As Russia’s invasion of his country reached the one-month mark, Ukrainian President Volodymyr Zelensky addressed the world from outside a government building, a soldier keeping watch in the background.
“Make yourself visible and heard,” he said in English during the multilingual video address. “Say that people matter, freedom matters. Peace matters. Ukraine matters.”
The Ukrainian president has conducted a virtual speaking tour over the past four weeks, appearing in front of leaders and legislative bodies across North America and Europe to rally backing for his country’s defense. His Wednesday video underscored what he has repeated again and again: “The world must stop the war,” Zelensky said, asking for further demonstrations of solidarity.
All around the world, protests have sprung up over the past month condemning the war. In London, people held placards and waved Ukrainian and British flags. In Durban, South Africa, protesters holding antiwar posters marched along the city’s Golden Mile Beach. In Belgrade, Serbia, one demonstrator burned his Russian passport. In Kuala Lumpur, Malaysia, people clutched bunches of flowers.
In Russia, antiwar protests have occurred daily, the independent human rights organization OVD-Info reported, with police detaining thousands. More than 4,500 protesters were arrested in one day early this month.

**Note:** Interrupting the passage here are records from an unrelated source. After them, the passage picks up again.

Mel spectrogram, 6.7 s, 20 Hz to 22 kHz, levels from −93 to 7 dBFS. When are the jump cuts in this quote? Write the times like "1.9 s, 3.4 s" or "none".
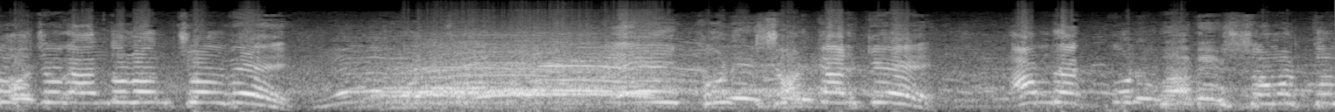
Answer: none

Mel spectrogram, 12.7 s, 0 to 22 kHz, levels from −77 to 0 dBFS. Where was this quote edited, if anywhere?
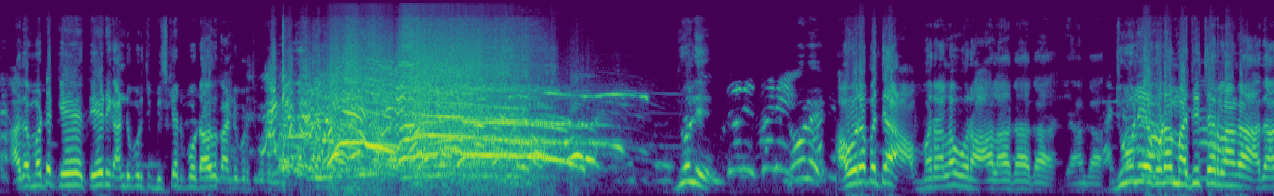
none

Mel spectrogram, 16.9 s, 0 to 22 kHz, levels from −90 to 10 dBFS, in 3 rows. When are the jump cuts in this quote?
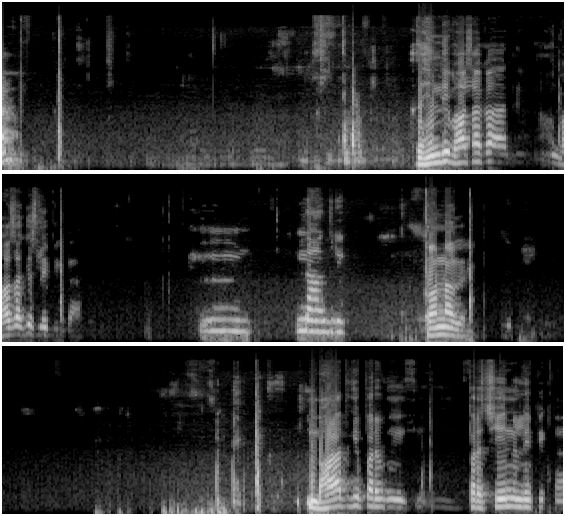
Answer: none

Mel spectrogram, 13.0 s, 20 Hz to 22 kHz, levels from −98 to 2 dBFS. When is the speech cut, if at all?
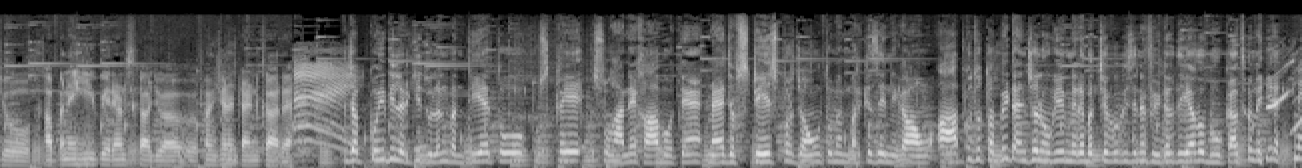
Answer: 3.0 s

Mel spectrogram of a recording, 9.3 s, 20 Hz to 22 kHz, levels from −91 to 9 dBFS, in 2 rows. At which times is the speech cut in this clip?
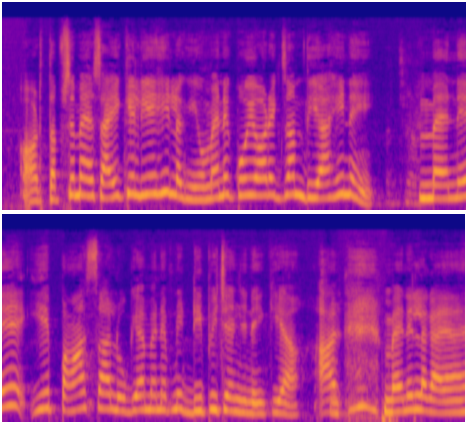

The sunflower, Ukraine’s national flower, has become a global symbol of solidarity. People are adding the bright yellow sunflower emoji to their social media profiles and wearing sunflowers in their hair and on their clothing. Some are planting seeds so more sunflowers can grow. In one viral video, a Ukrainian woman was heard telling armed Russian soldiers, “Take these seeds so sunflowers grow here when you die,” BBC News reported.
Protesters have turned out in force inside Ukraine, too, despite the dangers. Dozens of Ukrainian protesters chanted “Go home!” in the Russian-occupied city of Kherson on Sunday. They were later violently dispersed by Russian forces.
Zelensky has sought to frame the war as the Kremlin’s attack on free and democratic societies, and he has used his nightly video messages to boost morale at home and stir support abroad.
“They thought Ukrainians would be frightened; they thought Ukrainians would not fight. They were wrong,” he said Wednesday of Russia, adding later: “A month has passed — we withstood six times longer than the enemy had planned.”
Zelensky also addressed Russians directly, saying he knows many are tired of Moscow’s propaganda about the war and encouraging them to continue speaking out.
“Save your sons from the war, tell the truth about the war,” he said.